Parties on hold as Dublin and Mayo prepare for replay
Saturday football final expected to provide €20m boost to Dublin’s hospitality sector
Dublin’s David Byrne tackles Mayo’s Cillian O’Connor during the GAA All-Ireland Senior Football Championship final at Croke Park. Photograph: Cathal Noonan/Inpho
In the end, the Mayo party simply went ahead as planned on Sunday evening, although the absence of the Sam Maguire Cup made for a pretty sobering atmosphere.
It was billed as the party to beat all parties but while the players were clapped into a room decked out with green and red balloons, the 65-year famine ultimately goes on and the champagne was left on ice.
Manager Stephen Rochford summed up the sense of a job only partially completed by his crew when he told the crowd that they are “only half way through the battle”.
Narrow-eyed focusCillian O’ConnorCroke Park
There was the same sort of narrow-eyed focus across the city where Dublin’s players ate together at the Gibson Hotel before heading home.
Nobody was quite sure what the correct protocol was after the first drawn final since 2000, a smile or a frown.
Just about everyone else with an interest in the biggest day of the Gaelic football calendar, however, was beaming, from the GAA itself to the hostelries and businesses that stand to benefit on the double from the unexpected second date.
The Restaurants Association of Ireland (RAI) suggested that the replay would be worth about €20 million to the Dublin hospitality sector.
“It would be in and around that figure alright,” said RAI chief executive Adrian Cummins. “The fact that it’s on a Saturday evening as well is quite significant.
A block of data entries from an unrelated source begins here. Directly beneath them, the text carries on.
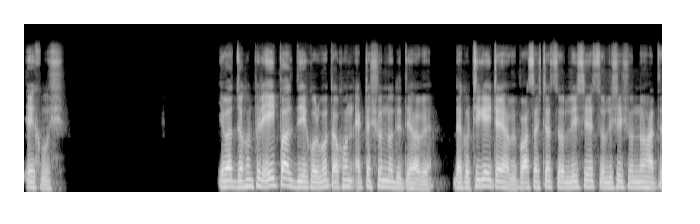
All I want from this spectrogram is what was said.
একুশ। এবার যখন ফের এই পাঁচ দিয়ে করব, তখন একটা শূন্য দিতে হবে। দেখো, ঠিক এইটাই হবে, পাঁচ আটটা চল্লিশে চল্লিশে শূন্য, হাতে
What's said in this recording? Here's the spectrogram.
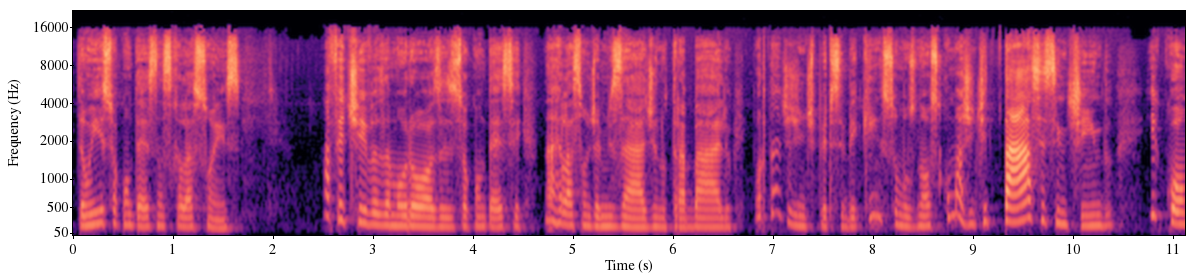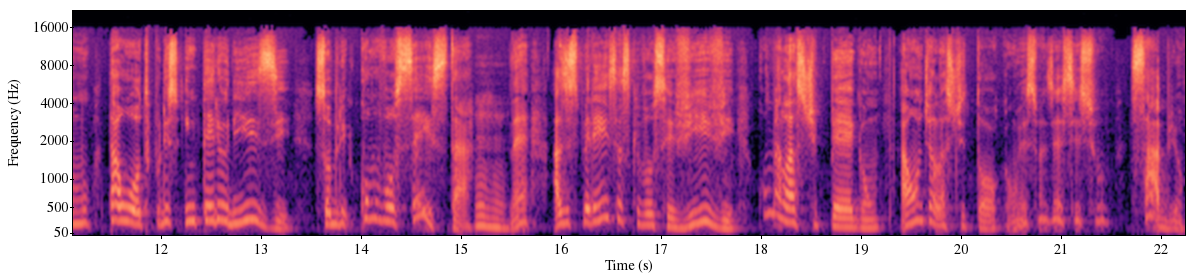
Então, isso acontece nas relações afetivas, amorosas, isso acontece na relação de amizade, no trabalho. Importante a gente perceber quem somos nós, como a gente está se sentindo e como está o outro. Por isso, interiorize sobre como você está. Uhum. Né? As experiências que você vive, como elas te pegam, aonde elas te tocam. Esse é um exercício sábio.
For Sunday games, by and large, supporters are taking in the game and heading out of the city fairly quickly afterwards.
“But you see a totally different dynamic with the Saturday evening games where fans come up, maybe stay the Friday and Saturday night and return on the Sunday. They make a weekend of it.
“And, of course, if Dublin win, then the city goes bananas, especially on a Saturday night so it’s a very significant thing that has happened, an unexpected and welcome thing from our perspective.”
Graeme McQueen, the Dublin Chamber of Commerce’s spokesman, agrees that it is a win, win situation for the city’s businesses.
“Absolutely. The big events ultimately drive what happens in the hospitality sector in Dublin and this is another massive event that has landed on our door step,” said McQueen.
“We’ve tried to capture an exact figure on the spend and the worth to the city of a game like this but it’s very hard to say. It’s definitely significant.
“The tourist season probably runs up until early September and what this has done really is to give us another very busy weekend that we wouldn’t have had.”
Hurling final replays
It remains to be seen who will be in possession of the cup at that stage and at which hotel it will be paraded on Saturday week.
“I’d imagine we’ll do something similar again after the replay in terms of the hotel and the banquet,” said Mayo pro Paul Cunnane. “It was unusual on Sunday evening, the atmosphere. It was something we hadn’t planned for but we didn’t have any other choice than to push on ahead with it. People had paid for their tickets and everything was ordered.
“The players were in upbeat mood. The general feeling was that they’re still in a very good position to challenge Dublin. They’re definitely looking forward to doing it again.”
Dublin, perhaps, feel they have most scope for improvement. They scored just six points from open play at the weekend and their overall 2-9 haul was down almost eight points on their championship average up to then of just shy of 23 points per game.